….. Mother tongue is a right of every human being, recognized as such by the UNO. It is also a question of identity: that is why Punjabis are called Punjabis and Sindhis are called Sindhis. The Urdu-speaking dominant population, which migrated to Sindhi cities, imposed its language at the expense of Sindhi language which was in use at all levels –from education to government institution—since 1852-54. When Bhutto recognized the right of Sindhi people for their mother tongue, the Muhajirs felt threatened and issued statements like “Urdu ka janaza he zara dhoom se nikle.” Muhajirs were threatened by the rise of Sindhis not only in linguistic field but in other spheres as well. It was a common complaint among Muhajirs that Sindhis were even showing up at Clifton Karachi. Despite recognition of mother tongue, Sindhis did not demand a ban on Urdu in Sindh. Therefore, for Muhajirs it was not a question of losing identity; it was fear of others gaining identity. ….

Read more : WichaarViewPoint

Imran Khan is a Non- starter

By Saeed Qureshi

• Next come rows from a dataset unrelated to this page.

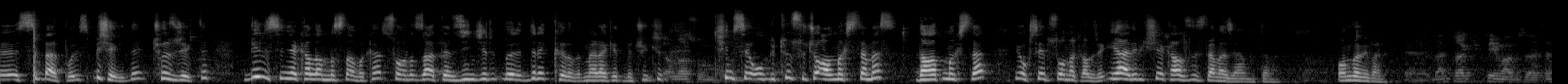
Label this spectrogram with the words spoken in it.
e, siber polis bir şekilde çözecektir. Birisinin yakalanmasına bakar. Sonra zaten zincir böyle direkt kırılır merak etme. Çünkü kimse o bütün suçu almak istemez, dağıtmak ister. Yoksa hepsi ona kalacak. İhale bir kişiye kalsın istemez yani muhtemelen. Ondan ibaret. E, ben takipteyim abi zaten.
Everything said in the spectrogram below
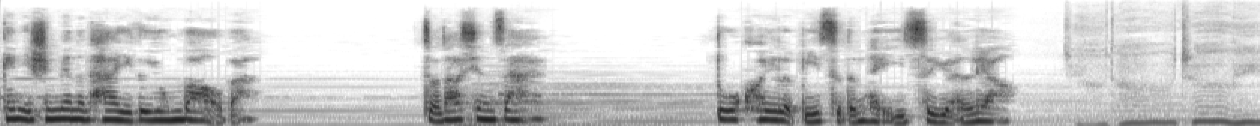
给你身边的他一个拥抱吧。走到现在，多亏了彼此的每一次原谅。就到这里，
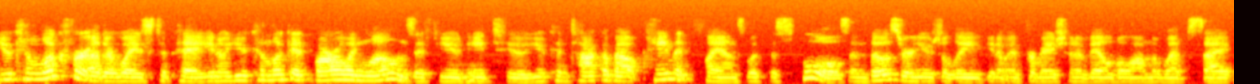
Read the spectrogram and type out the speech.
you can look for other ways to pay. You know, you can look at borrowing loans if you need to. You can talk about payment plans with the schools, and those are usually, you know, information available on the website.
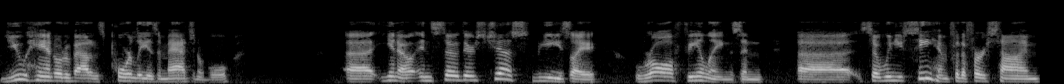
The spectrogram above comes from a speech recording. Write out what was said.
You handled about as poorly as imaginable. Uh, you know, and so there's just these like raw feelings. And, uh, so when you see him for the first time,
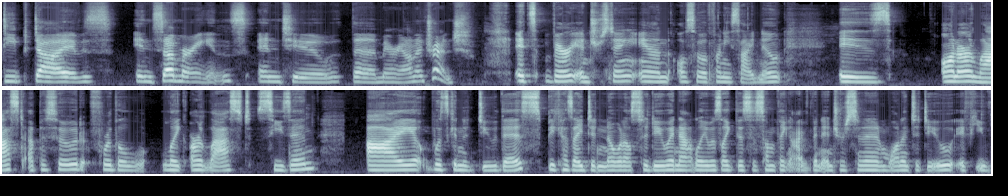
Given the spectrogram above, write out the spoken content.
deep dives in submarines into the Mariana Trench. It's very interesting and also a funny side note is on our last episode for the like our last season I was going to do this because I didn't know what else to do and Natalie was like this is something I've been interested in and wanted to do if you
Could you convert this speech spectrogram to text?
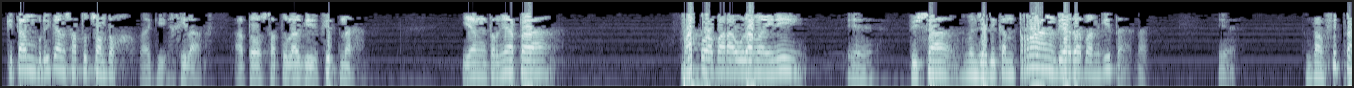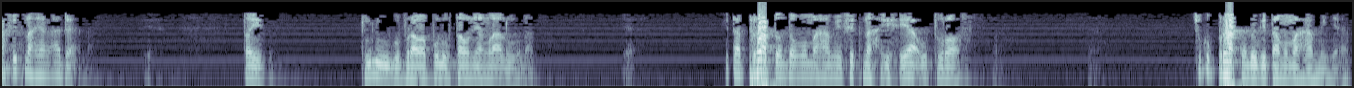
Kita memberikan satu contoh lagi khilaf atau satu lagi fitnah yang ternyata fatwa para ulama ini ya, bisa menjadikan terang di hadapan kita. Nah, ya, tentang fitnah-fitnah yang ada. Nah, ya. Taib dulu beberapa puluh tahun yang lalu. Nah. Ya. Kita berat untuk memahami fitnah ihya uturas. Cukup berat untuk kita memahaminya.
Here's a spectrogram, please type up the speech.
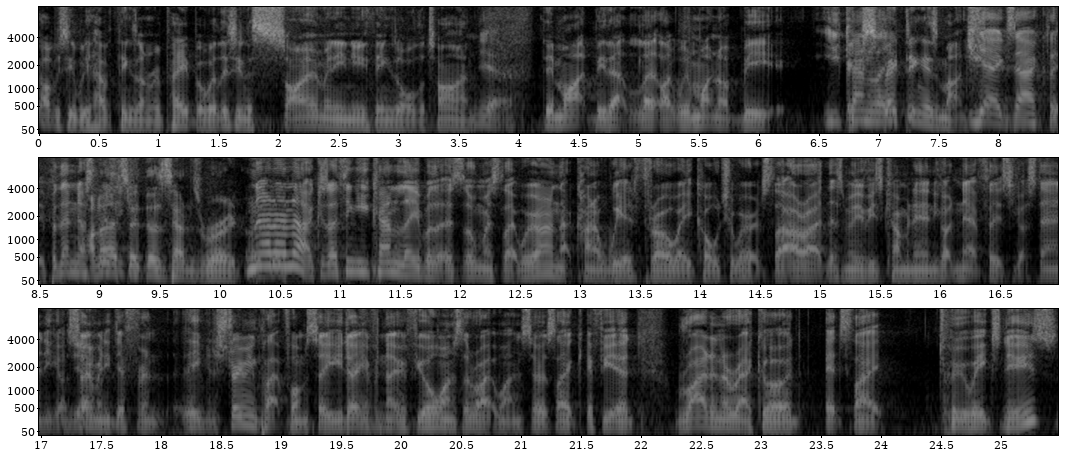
obviously, we have things on repeat, but we're listening to so many new things all the time. Yeah. There might be that, le- like, we might not be You can expecting as much. Yeah, exactly. But then I, I know that's, could- it doesn't sound as rude. No, no, no. Because I think you can label it as almost like we are in that kind of weird throwaway culture where it's like, all right, there's movies coming in. You got Netflix, you got Stan, you got so many different even streaming platforms. So you don't even know if your one's the right one. So it's like if you're writing a record, it's like two weeks news.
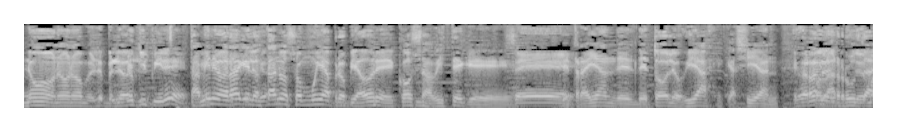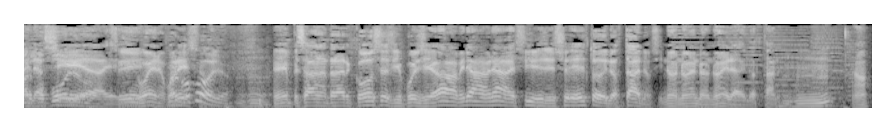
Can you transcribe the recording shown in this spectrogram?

…. But all these years in the politics he has remained a non starter. Once in a while he appears on the stage, frets and fumes and then recedes into oblivion to reappear all of a sudden at a time of his own choice. He runs his political bandwagon by fits and starts. He is sincere and possesses unbounded passion and limitless energy to make a difference but his fury and passion is invariably short-lived, He suffers from a perennial malady of inconsistency and conceptual bipolarity. He swerves from extreme to extreme on both sides of his agenda. He thunders like the charged clouds but then drifts away after a strong but brief shower of hyperbolic statements and strongly worded propositions. …

Read more : Upright Opinion